    • 3. The role of the activity: Project workS1 One question. You said that you have to come to the… greenarea or to the skate park?S2 You have to come to the skateboarding park. It’s obvious!S1 Yes, but you want that the people eh.. the foreign peoplecame to C to see our vegetation? In C vegetation!?S2 And you like to be twenty metres square.. you like to.. tobuild a.. skate park in twenty metres eh.. of square that is..that in this green area keep all the animals and vegetation.S1 eh.. eh I think I think is a very expensive project because Lsaid is five thousand euros. I think is really really expensiveto.. do a skateboarding park of this priceS2 Eh.. what do you mean with that?
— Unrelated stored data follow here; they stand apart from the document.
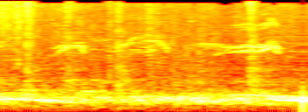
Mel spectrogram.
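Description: Domestic pigeons raised on an industrial farm coo steadily and close by, with soft, overlapping low coos and faint higher chirps continuing throughout and no speech.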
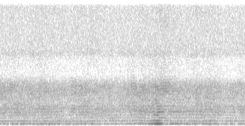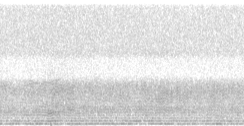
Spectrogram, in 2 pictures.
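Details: Many honey bees feeding at a tabletop bee feeder in a Colorado garage during unusually warm January weather; a steady, dense buzzing hum of many wings, layered low tones with a brief louder pass near three seconds and a soft click later.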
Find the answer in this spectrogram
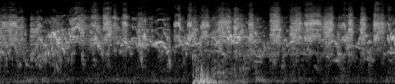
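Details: Budgies in full chatter, overlapping high scratchy chirps and squeaky warbles without a break, plus a single low thump near the two-second mark.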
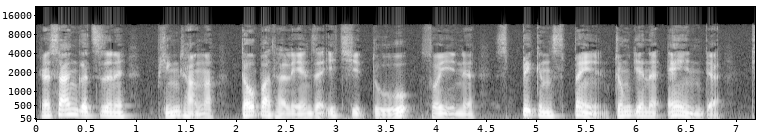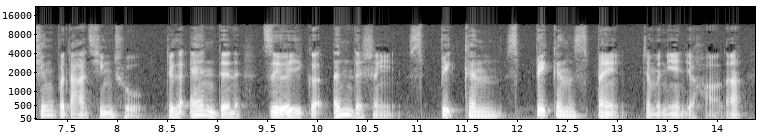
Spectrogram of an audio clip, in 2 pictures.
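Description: An older man teaching English vocabulary in Chinese, spelling words out letter by letter and slowing down on each English term. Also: on the low side, sing-song.

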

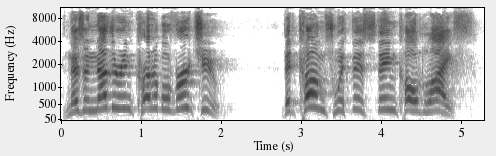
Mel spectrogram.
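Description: Unhurried and sharp-toned, a very high-voiced male preacher gives a fervent sermon in church. The pastor speaks earnestly, stumbling as he repeats words.

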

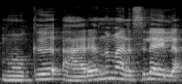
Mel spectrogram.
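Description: A woman voicing a patient caretaker who speaks in a gentle, coaxing way. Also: medium pitch, fairly even intonation, a little fast, close to an everyday voice.

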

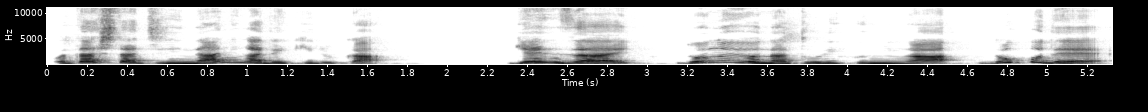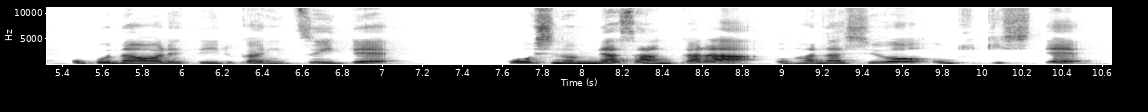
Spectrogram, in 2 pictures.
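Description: A woman's voice: mid-range voice, slightly rough. Earnest woman giving a formal opening address. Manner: polite, earnest, with occasional fillers. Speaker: bar association president giving opening remarks. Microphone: online webinar audio.

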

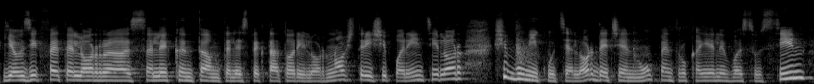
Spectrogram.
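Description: A woman's voice: on the low side, few pauses, slight background noise. A woman co-hosting a morning TV show, teasing her co-host in chatty banter and thanking viewers.

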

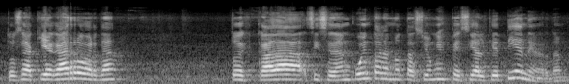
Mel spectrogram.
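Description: A woman teaching software to a class, tagging nearly every phrase with a questioning aside, recorded in a classroom with students present. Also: a little high, moderate pace. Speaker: programming teacher. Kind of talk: live classroom software tutorial. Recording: echoey room with faint background noise.

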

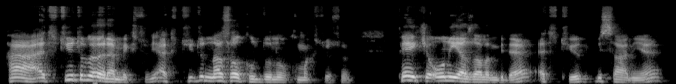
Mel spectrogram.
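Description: A man teaching English in a live online lesson, explaining slowly, repeating himself and joking with viewers' questions. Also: medium pitch, lively intonation, a bit bright.

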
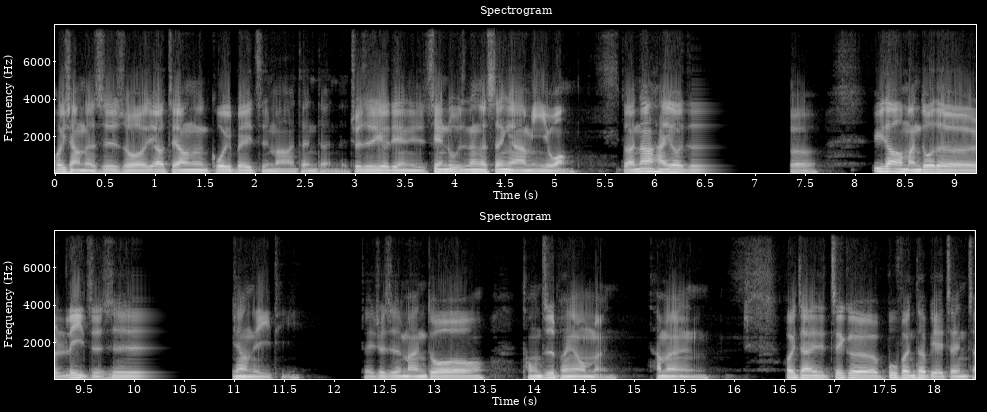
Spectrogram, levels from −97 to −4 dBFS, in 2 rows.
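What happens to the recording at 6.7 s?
From 6.38 to 7.37 s the sound stretches into a fading buzz, then silence; likely a long network dropout, the receiver padding the lost second.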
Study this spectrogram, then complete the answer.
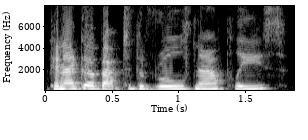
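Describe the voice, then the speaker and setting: A woman's voice: fairly high pitch, level tone, brisk, crowd noise, voice pushed up, close to an everyday voice. Woman playing an exasperated, scolding fey guide. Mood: indignant. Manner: bossy, repetitive, emphatic scolding.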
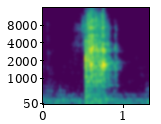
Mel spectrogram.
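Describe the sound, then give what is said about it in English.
A quick, bright clatter of dice tumbling across a hard surface, a burst of sharp rattling clicks lasting under half a second before fading to quiet. “Just keep rolling until you get what you want.”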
That is very expensive?Clarification requestRhetorical questionMetacognitivequestion
    • CONCLUSIONS: What to communicate andwhat for? (I) Be aware of the difference between regulative andinstructional registers. Create situations in which students participate in theregulative register. From BICS to CALP (from everyday language to moreacademic language).
    • CONCLUSIONS: How to communicate? (II) Authoritative/non-interactive communication might be adequatefor factual content learning but is poor for other non-factualapproaches to content learning and for language development. Dialogic/interactive communication gives the students theopportunity of expressing their views on a topic. In order to be able to participate, they need:linguistic resources to talk about academic contentlinguistic resources to talk about personal experiencesInteractional resources to control turnsIn CLIL, these resources must be acquired in the classroom.
    • CONCLUSIONS: What interactional patterns? (III)IRF can limit students’ participation… or enhance it if– teachers use a wide variety of question types elicitingreasons, opinions,… and not only facts.– teachers invite students to elaborate on their responsesIt is necessary to create different types of activitieswhere students perform different interactive roles:ask questions, do other-repairs, etc…A wider variety of resources in the L2 Different ways of learning content
    • • Thank you• Gracias• Eskerrikasko